Although the PNAS paper by Hasan et al. is cited by Colwell as providing evidence that “local (Haitian) strains are involved” in the epidemic, this contention is very questionable. For example, although relatively few details of the authors’ sampling methodology are provided in their paper, they identified both the O1 serotype (closely resembling the Nepalese strain) as well as non-O1/O139 Vibrio cholerae from stool samples obtained at several locations in Haiti late in 2010. The latter serogroups, according to the Centers for Disease Control and Prevention (CDC), can cause a diarrheal disease which is less severe than cholera and is not considered to have epidemic potential. In fact, non-O1/O139 serotypes have a natural reservoir in sea and coastal waters, and they cause a number of non-cholera infections in the U.S. each year, primarily through consumption of raw or undercooked seafood such as oysters. Non-O1/O139 V. cholerae have previously been reported to be associated with seawater and plankton from coastal marine areas of the Caribbean (Fernandez-Delgado et al. 2009), so their presence in Haiti does not seem especially surprising, now that someone has looked for them. It is certainly plausible that non-O1/O139 (i.e., non-cholera) strains have been present in the Haitian environment and/or human population, and perhaps have become more prevalent due to climatic change, but there is no evidence linking them to the cholera epidemic. Unfortunately, Hasan et al. provide no information, either in their manuscript or the supporting information, about the health status of individuals from whom they obtained clinical (stool) samples. Presumably, if any of those individuals from whom only the non-O1/O139 V. cholerae was isolated had actually been diagnosed with acute cholera symptoms, it would at least have been worthy of mention, since those serotypes are not presently known to cause the disease.
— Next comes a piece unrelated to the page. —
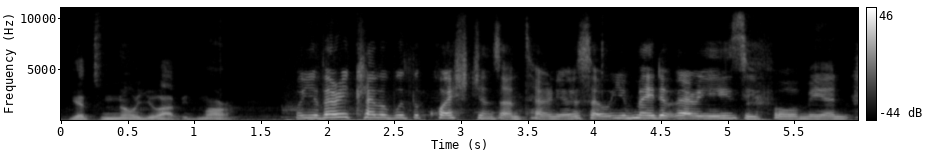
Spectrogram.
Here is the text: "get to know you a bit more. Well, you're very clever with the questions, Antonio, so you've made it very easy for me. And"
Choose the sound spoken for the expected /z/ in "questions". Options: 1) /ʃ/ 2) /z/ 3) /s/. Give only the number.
2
In that light, any assertion that local (Haitian) strains are implicated in the cholera epidemic is unsubstantiated at best.
The paper by Hasan et al. does provide useful information about genetic diversity amongV. cholerae isolates, and the mechanisms and rates by which genes are exchanged among strains. The phenomenon and ubiquitous nature of mobile genetic elements, or MGEs, inV. cholerae is well known, and this paper, to its credit, does provide additional data on that subject. However, the previous statistical and epidemiological analysis of the early stages of the Haiti cholera epidemic by Piarroux et al., as well as a number of molecular genetics studies which are cited above, provide much more thorough and convincing evidence about the origin of this epidemic, and strongly support the theory of foreign importation of the virulent strain that has killed so many Haitians.
Guy R. Knudsen is Professor of Microbial Ecology & Plant Pathology at the University of Idaho, a board member of Paloma Institute, a non-profit organization that supports local agriculture and public health in Haiti, and a private practice attorney with interests in environmental and human rights law.
Click HERE to See the Original Article